Kiyomizu-dera is a Buddhist temple that dates back to the eighth century. The current buildings of the temple, however, were primarily constructed in the 16th century. Amazingly, not a single nail was used in its construction, relying instead on intricate and advanced woodworking and architectural skills. There is a waterfall within the temple complex, which is where the name Kiyomizu-dera comes from. An old ritual relating to the temple is the idea that jumping nearly 10 meters (30 feet) from the stage would grant the jumper a wish. Due to some fatalities, this practice has been banned at the temple.
It is possible that the Fushimi Inari Shrine is the most impressive landmark in all of Kyoto. In reality, it is not just one shrine, but the head shrine (taisha) for 32,000 Inari shrines across Japan. Stretching 230 meters (750 feet) up the hill behind it are hundreds of bright red torii (gates). You could easily spend several hours walking up the hillside, taking in the beautiful views of the city of Kyoto and walking through the torii, which appear luminescent in the late afternoon sun. This shrine still holds incredible religious and personal significance to local residents. During the Japanese New Year, millions will come to pay their respects. As you approach the shrine, look for vendors selling the sweet tsujiura senbei, a kind of cookie local to the area and believed to be an early predecessor of the American fortune cookie.

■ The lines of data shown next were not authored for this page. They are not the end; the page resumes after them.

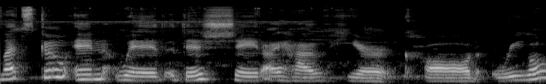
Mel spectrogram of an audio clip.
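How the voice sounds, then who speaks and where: At a very slow pace and medium pitch, a woman speaks with hardly any pauses and very wide pitch swings. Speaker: beauty vlogger. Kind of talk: makeup tutorial. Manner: quiet; casual.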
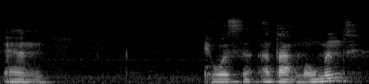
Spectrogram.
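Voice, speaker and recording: Slow, halting young man sharing a story. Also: mid-range voice, a little mellow. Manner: halting, searching for words, emotional. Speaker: vlogger. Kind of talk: personal reflective monologue.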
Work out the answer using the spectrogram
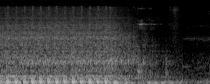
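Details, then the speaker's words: Scooter CVT after cleaning-only service, revved with cover on: fast uneven "tret" rattle riding on the engine note, fading as revs drop; worn/loose CVT pulley bearing, later replaced. "Ini ada kerjaan motor ini habis di servis CVT-nya, tapi waktu digas suaranya masih tret. Ini cuma dibersihkan aja. Kita coba. Kan ada suara ter gitu."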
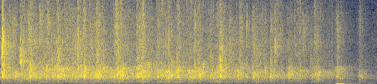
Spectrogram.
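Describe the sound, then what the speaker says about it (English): Crowd of students and adults clapping at a youth entrepreneurship competition and trade fair, a dense sustained round of applause that holds steady and then starts to thin toward the end. "Can we clap for JA?"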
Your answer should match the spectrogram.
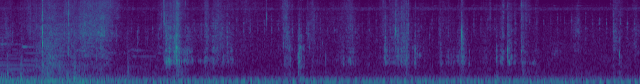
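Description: Faint background music with a low, even pulse, over a handful of sharp clicks and rustles as hands pull at grass and mud at a puddle's edge, the loudest click about two seconds in.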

One of the most famous buildings in all of Japan is the Golden Pavilion, better known to locals as Kinkakuji. This Zen Buddhism temple was originally a privately owned structure, but toward the end of the 14th century it was converted to a temple. The temple has three stories, and they seamlessly incorporate three major Japanese styles of architecture: Samurai, Zen and Shinden. Yellow and gold coloring, not to mention the bright bronze phoenix ornament on the apex of the roof, helps give the Golden Pavilion its name. Surrounding the temple are beautiful, manicured gardens, some of which are designed to show the harmony between heaven and Earth.